In our experience we have seen how Agile practices provide organizations within successful companies many benefits which is leading to more and more companies adopting frameworks of Agile outside of software development. Whether they are looking for reduced risk, higher product quality, or even the capability to “fail fast” and rectify mistakes, Agile provides many benefits, particularly in management.
While effort has been expended to identify how to create Agile product delivery teams (Organizing Product Teams for Innovation) and conversely why they fail (The Top Five Most Common Agile PDLC Failures) – a lot of the focus is on the successes and failures of the delivery teams themselves. But the delivery is only as good as the group that surrounds that team.
So how does Agile work beyond your delivery teams? An essay published in 1970 by Robert K. Greenleaf, The Servant as Leader, is credited with introducing the idea of a Servant-Leader, someone who puts their employees’ needs ahead of their own. This is counter-intuitive to a normal management style where management has a list of needs that require completion.
Looking at an Agile team, the concept of waiting for management to drive needs is not conducive to meeting the requirements of the market. A highly competent Agile team has all the necessary tools and authority to get the job done that is required of them. If normal management tactics sit over an Agile team, failure is going to occur.

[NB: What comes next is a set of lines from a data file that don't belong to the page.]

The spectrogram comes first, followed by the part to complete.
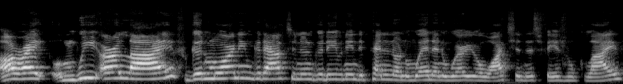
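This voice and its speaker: A woman talking at a moderate pace. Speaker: physician and live show host. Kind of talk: live stream guest introduction. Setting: Facebook Live video stream. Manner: animated, enthusiastic.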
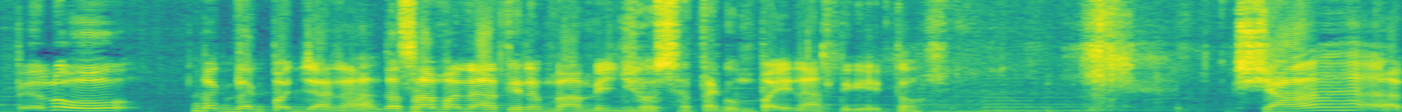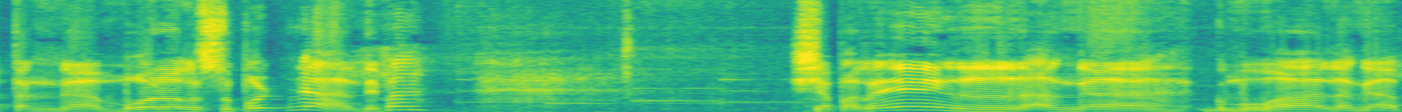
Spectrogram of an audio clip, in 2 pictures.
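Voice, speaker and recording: A man's voice: mid-range voice, animated, a little slow, pauses often, pushed and bright, soft background music. An actor playing a devoted, hardworking middle-aged husband and father in an emotional radio drama, with a Filipino accent. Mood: tearful, grateful.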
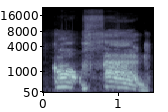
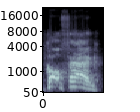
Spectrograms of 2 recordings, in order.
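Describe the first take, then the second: First: High, drawn-out mock British voice; each word stretched out high; slowed-down repeat. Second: High mock British bloke; put-on British voice at normal pace; British stranger repeating himself. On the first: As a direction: imitate the stranger saying it very slowly. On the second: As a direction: imitate the stranger asking in a high voice. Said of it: "Can you say that one more time".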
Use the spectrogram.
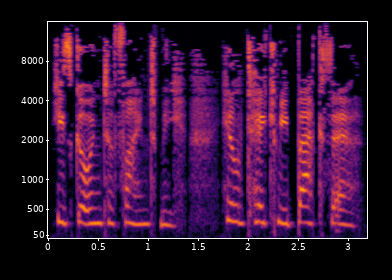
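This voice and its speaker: A woman's voice: high-pitched, flat delivery, a little slow, no echo, studio quality, voice pushed up. A woman voicing a frightened young woman just woken from a nightmare, breathless and pleading through tears. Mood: tearful.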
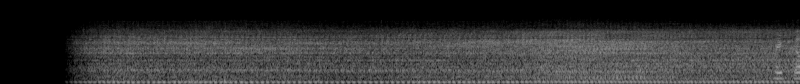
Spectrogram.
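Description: An engine idling steadily, starting about a second in.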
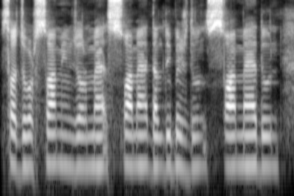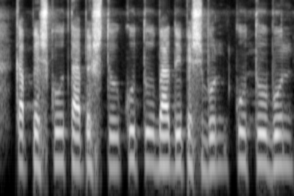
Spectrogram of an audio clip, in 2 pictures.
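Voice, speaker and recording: A man teaching Quran reading, spelling out syllables in a slow, sing-song drill. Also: on the high side, completely flat delivery, mellow, dry recording.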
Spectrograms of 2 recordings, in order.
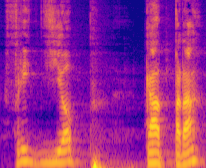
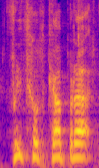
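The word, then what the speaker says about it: Fritjof Capra: Yo lo pronuncio así, algunos le dicen Fridtjof Capra. Es un austríaco y yo le propongo que lo escuchemos. Fridtjof Capra es autor de un libro muy famoso, El Tao de la Física.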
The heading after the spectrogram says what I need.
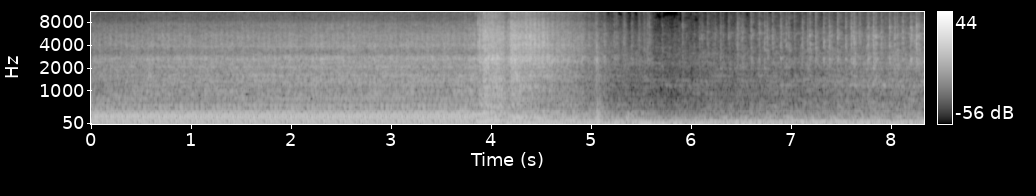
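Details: Healthy 52 Ford rat rod V8 left running a few minutes with fluids checked and oil good, loud steady lumpy idle, then a quick rev settling back rougher.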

This is where the philosophy of Servant-Leadership comes into play. If managers, all the way to the C-Suite, understand that they work for their employees, but their employees are accountable to them, then everyone is working towards one goal: the needs of the market. Management needs to be focused on securing the resources necessary for product delivery teams to meet the demands of the market, whether from a high level of the CEO and CFO for additional funding or further down with ensuring that technical debt and other tasks are assigned out appropriately to meet delivery goals. This empowerment for teams may seem risky, but the morale improvement and greater innovation that can be achieved far exceeds the level of risk that would be accepted.
Embracing Agile throughout a company is key to the company being able to survive beyond the first couple sprints. Small changes in management can play a huge role in that. Asking simple questions like, “what do you need to meet your goals”, or “what factors stand in your way of accomplishment” help to enable employees instead of limiting them. Asking yourself why you are successful as a company also helps to identify what segment is responsible for your success.
If the delivery of your services is what customers buy, then identifying ways to enable employees who create those services is vital. This isn’t to say that other roles in the company aren’t important. Without support from the entire company, no one particular segment can succeed. This is why it is so vital for Agile to permeate throughout your entire organization. If you need assistance in identifying gaps in Agile and figuring out how to employ it, feel free to reach out to AKF.